» **Exercise instructions**:
Each line from the one containing "Create a transcript" to the end of the entries below is to be set down exactly; the pictures are not.

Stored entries
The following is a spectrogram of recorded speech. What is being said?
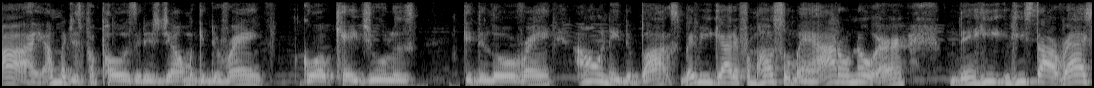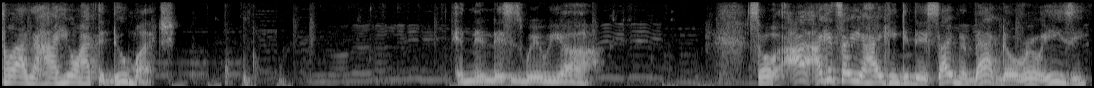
all right, I'm gonna just propose to this job. I'm gonna get the ring, go up Kay Jewelers, get the little ring. I don't need the box. Maybe he got it from Hustle Man. I don't know, Aaron. Then he he started rationalizing how he don't have to do much. And then this is where we are. So I, I can tell you how you can get the excitement back though, real easy.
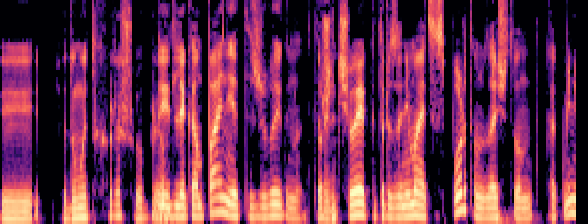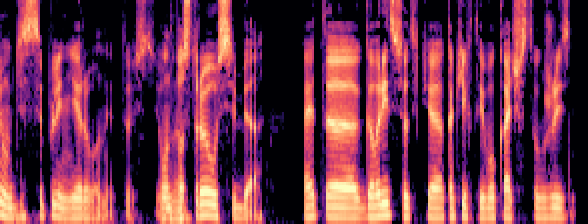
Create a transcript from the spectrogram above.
И я думаю, это хорошо. Прям. Да и для компании это же выгодно. Потому что Конечно. человек, который занимается спортом, значит, он как минимум дисциплинированный. То есть он Да. построил себя. А это говорит все-таки о каких-то его качествах в жизни.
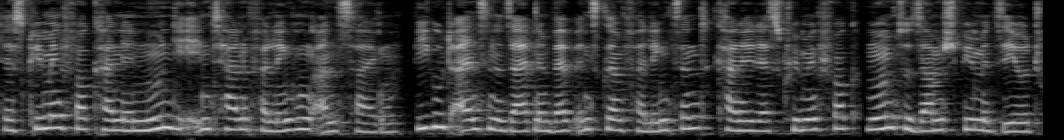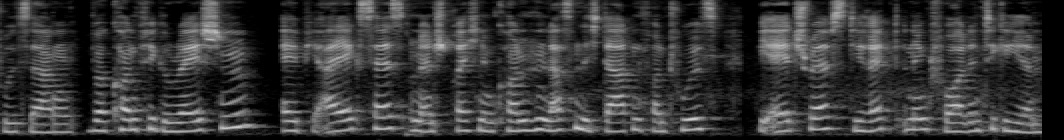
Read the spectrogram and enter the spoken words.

» **Output below**:
Create a transcript from the spectrogram above.
И я думаю, это хорошо. Прям. Да и для компании это же выгодно. Потому что Конечно. человек, который занимается спортом, значит, он как минимум дисциплинированный. То есть он Да. построил себя. А это говорит все-таки о каких-то его качествах в жизни.
Read the spectrogram and enter the spoken words.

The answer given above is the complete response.